Suicide Warning Signs and Risk Factors: Knowing When to Help

Eight out of ten people considering suicide give some sign of their intention before an attempt. Finding out that someone is considering suicide can be very frightening—but it’s also an opportunity to connect them to the lifesaving care they need. When we know what these signs are, we have the power to help prevent suicide.

If you notice someone exhibiting one of these signs, or experiencing one of these risk factors, take action and seek help as soon as possible. Remember that you know those close to you the best—look out for any changes to what’s normal for them. You just might save a life. Warning signs can include:

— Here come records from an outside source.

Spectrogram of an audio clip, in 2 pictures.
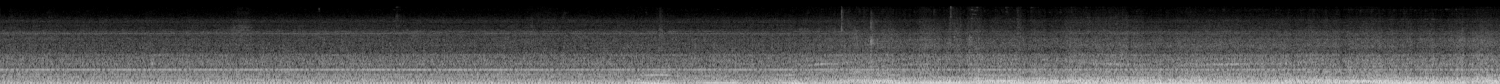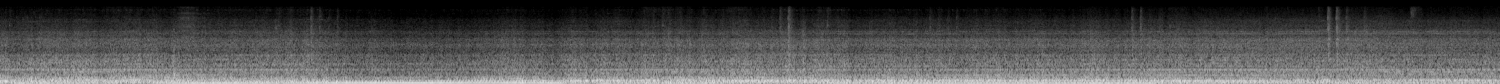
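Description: Inside a LiAZ-5292.65 city bus: the engine runs at a low idle with a steady high whine over it. About seven seconds in, the bus pulls away and the low engine and road rumble grows louder, then stays steady while it drives.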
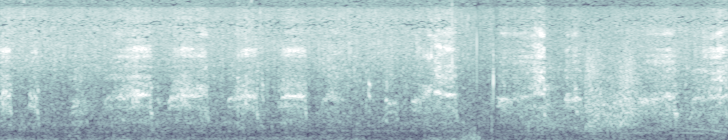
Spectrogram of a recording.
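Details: A Muscovy duck (Cairina moschata) gives short, breathy hisses, repeated roughly every half second to a second, with faint clucking farmyard fowl in the background.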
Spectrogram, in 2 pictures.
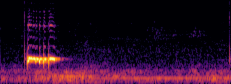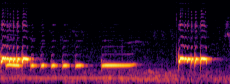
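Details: Local zebra dove in lively song that draws a rival's reply: three loud trilled phrases spaced several seconds apart, the middle one followed by a row of lower short coos and a long held coo, with a steady hum beneath.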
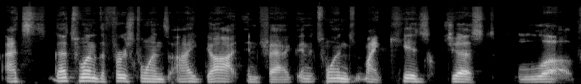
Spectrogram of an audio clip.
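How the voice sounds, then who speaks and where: Man chatting haltingly in a dry-sounding space. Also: mid-range voice, fairly even intonation, no room sound. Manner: halting and rambling, searching for words. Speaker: podcast guest reviewing audio dramas. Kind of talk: casual unscripted chat, recommendations.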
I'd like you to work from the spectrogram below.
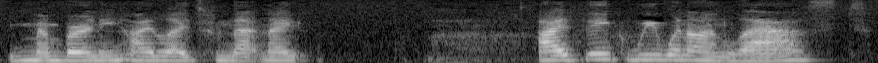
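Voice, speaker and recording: A woman's voice: mid-range voice, steady tone, moderate pace, pushed and bright, low-quality recording. A woman in a band chatting casually about past gigs on a livestream, with fillers and laughs. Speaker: band member co-hosting a livestream recap. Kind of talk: casual chat.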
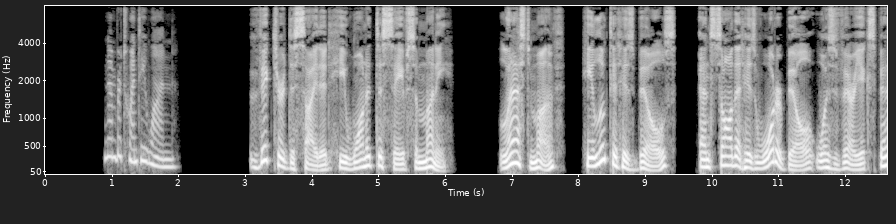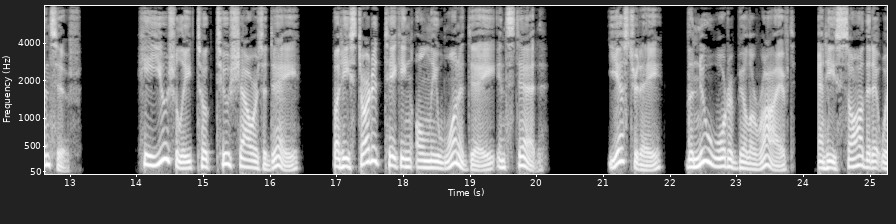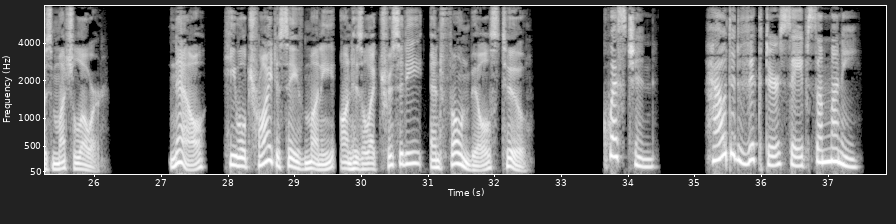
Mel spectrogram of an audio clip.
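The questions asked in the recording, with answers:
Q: How did Victor save some money?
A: He took fewer showers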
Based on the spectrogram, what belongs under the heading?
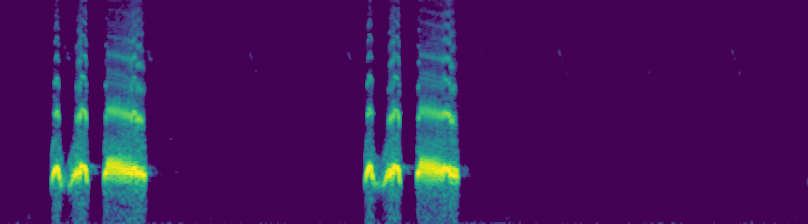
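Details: Spotted dove, newly caught and just beginning to coo, for triggering calls in other new birds: two three-note coos, quick double hoot then a longer grating note, separated by a three-second pause.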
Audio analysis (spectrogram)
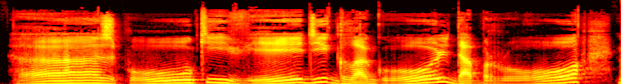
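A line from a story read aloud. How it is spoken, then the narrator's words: Slow deliberate speech. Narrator (Russian): медленно произносил Чертопханов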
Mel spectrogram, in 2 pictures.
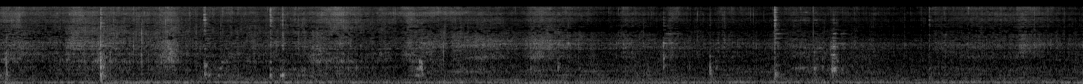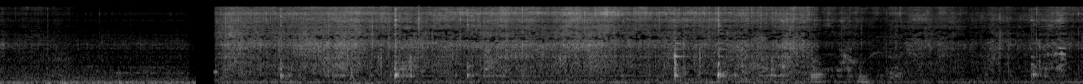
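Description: Ghetkol stalks fry in a pan with a steady, close sizzle and repeated stirring scrapes; a brief cut near the middle, after which the sizzle grows louder and brighter. Faint voices may sit underneath.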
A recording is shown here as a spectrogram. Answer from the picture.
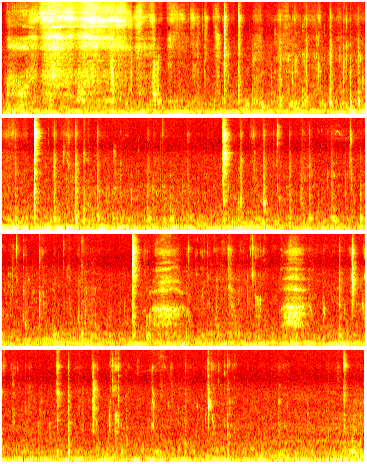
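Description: Close-up eating sounds of a chocolate-coated Magnum ice cream bar: a crunchy bite through the chocolate shell in the first couple of seconds, then quieter chewing with a few sharp mouth clicks.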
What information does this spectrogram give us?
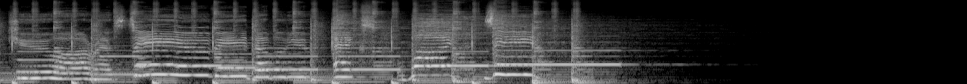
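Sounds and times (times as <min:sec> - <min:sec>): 
American children's song: 0:00.0 - 0:06.8.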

  • Verbal or digital threats of suicide and/or hopelessness. According to Mental Health America, those who talk about suicide are 30 times more likely to make a suicide attempt. If someone is making verbal threats (or makes threats on social media) and has access to any type of item with which to hurt him or herself, call 911 immediately.
  • Changes in substance use. A sudden increase in alcohol or drug use is usually indicative of something negative going on. Take the time to check in and find out what’s spurring this change in behavior.
  • Social withdrawal and lack of interest in making plans. If you notice that someone is increasingly spending time alone, or shows no interest in making future plans, this could signal depression, which can be a risk factor for suicide.
  • Reckless behavior. Acting on impulse without thought for the consequences—like drinking and driving or engaging in promiscuous behavior—could be a sign of a bigger issue.

It’s also important to be aware of the risk factors for suicide. According to the Suicide Prevention Lifeline, “risk factors are characteristics that make it more likely that someone will consider, attempt, or die by suicide.” Risk factors can include:

If someone you know is experiencing a mental health issue, where do you turn for help? Reach out to one of these trusted resources:

Remember that is help available—because no one should have to go through suicidal feelings alone.


Ben Borja, M.D., is medical director of Crisis Services at Sheppard Pratt Health System.